TO DO
Each line below should be retyped exactly, with no pictures.

EXTRACTED RECORDS
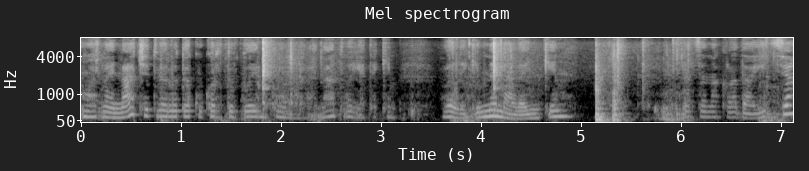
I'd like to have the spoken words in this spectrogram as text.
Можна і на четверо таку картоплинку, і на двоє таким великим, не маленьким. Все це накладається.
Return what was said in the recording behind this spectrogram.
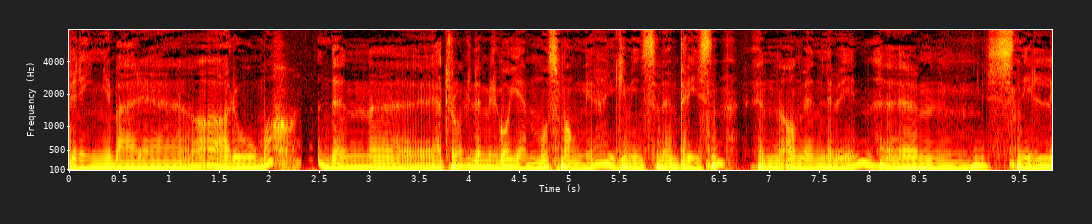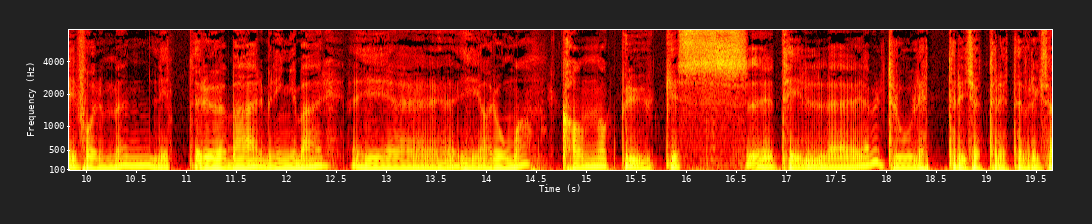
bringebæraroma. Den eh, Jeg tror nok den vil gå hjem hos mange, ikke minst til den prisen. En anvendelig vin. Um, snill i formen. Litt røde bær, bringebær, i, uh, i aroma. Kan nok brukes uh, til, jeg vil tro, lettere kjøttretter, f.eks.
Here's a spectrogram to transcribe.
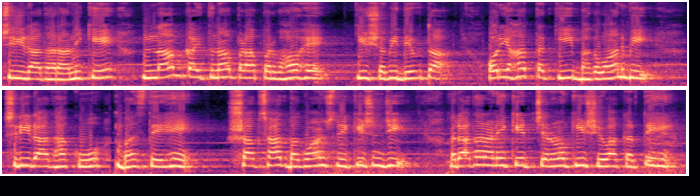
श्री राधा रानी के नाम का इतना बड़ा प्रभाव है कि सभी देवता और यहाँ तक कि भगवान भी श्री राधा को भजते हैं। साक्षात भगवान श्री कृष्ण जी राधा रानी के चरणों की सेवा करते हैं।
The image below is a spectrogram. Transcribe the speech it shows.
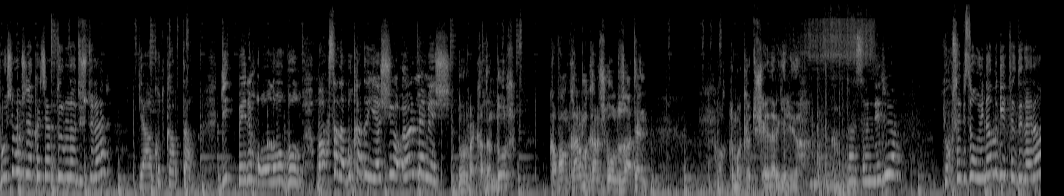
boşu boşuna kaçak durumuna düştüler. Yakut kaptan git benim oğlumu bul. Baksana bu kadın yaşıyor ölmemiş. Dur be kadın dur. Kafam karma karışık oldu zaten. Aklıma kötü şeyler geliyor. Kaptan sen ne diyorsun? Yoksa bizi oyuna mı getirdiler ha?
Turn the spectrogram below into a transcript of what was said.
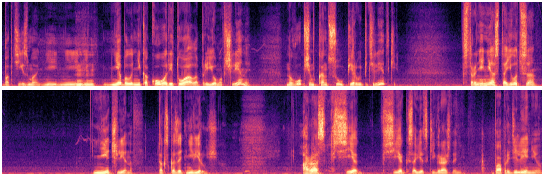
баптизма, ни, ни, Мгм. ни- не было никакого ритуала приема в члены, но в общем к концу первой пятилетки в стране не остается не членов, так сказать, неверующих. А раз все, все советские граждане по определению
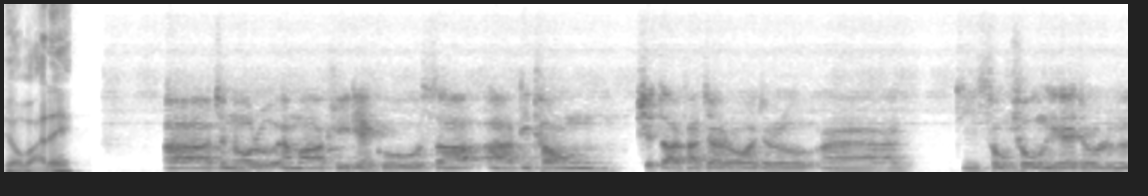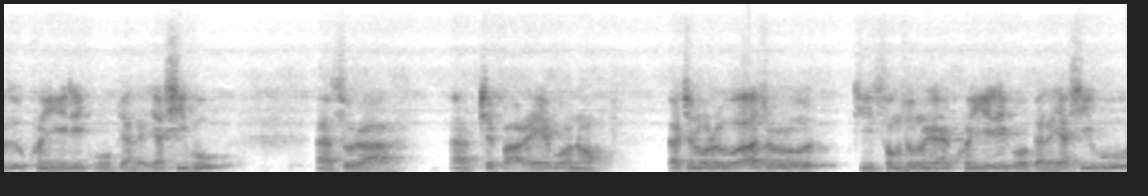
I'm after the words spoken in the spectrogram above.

REPLY TO THE EXERCISE
I'd like to have the spoken words in this spectrogram as text.
Можна і на четверо таку картоплинку, і на двоє таким великим, не маленьким. Все це накладається.
Return what was said in the recording behind this spectrogram.
bringebæraroma. Den eh, Jeg tror nok den vil gå hjem hos mange, ikke minst til den prisen. En anvendelig vin. Um, snill i formen. Litt røde bær, bringebær, i, uh, i aroma. Kan nok brukes uh, til, jeg vil tro, lettere kjøttretter, f.eks.
Here's a spectrogram to transcribe.
श्री राधा रानी के नाम का इतना बड़ा प्रभाव है कि सभी देवता और यहाँ तक कि भगवान भी श्री राधा को भजते हैं। साक्षात भगवान श्री कृष्ण जी राधा रानी के चरणों की सेवा करते हैं।
The image below is a spectrogram. Transcribe the speech it shows.
boşu boşuna kaçak durumuna düştüler. Yakut kaptan git benim oğlumu bul. Baksana bu kadın yaşıyor ölmemiş. Dur be kadın dur. Kafam karma karışık oldu zaten. Aklıma kötü şeyler geliyor. Kaptan sen ne diyorsun? Yoksa bizi oyuna mı getirdiler ha?
Turn the spectrogram below into a transcript of what was said.
баптизма, ни, ни, Мгм. ни- не было никакого ритуала приема в члены, но в общем к концу первой пятилетки в стране не остается не членов, так сказать, неверующих. А раз все, все советские граждане по определению
I'm after the words spoken in the spectrogram above.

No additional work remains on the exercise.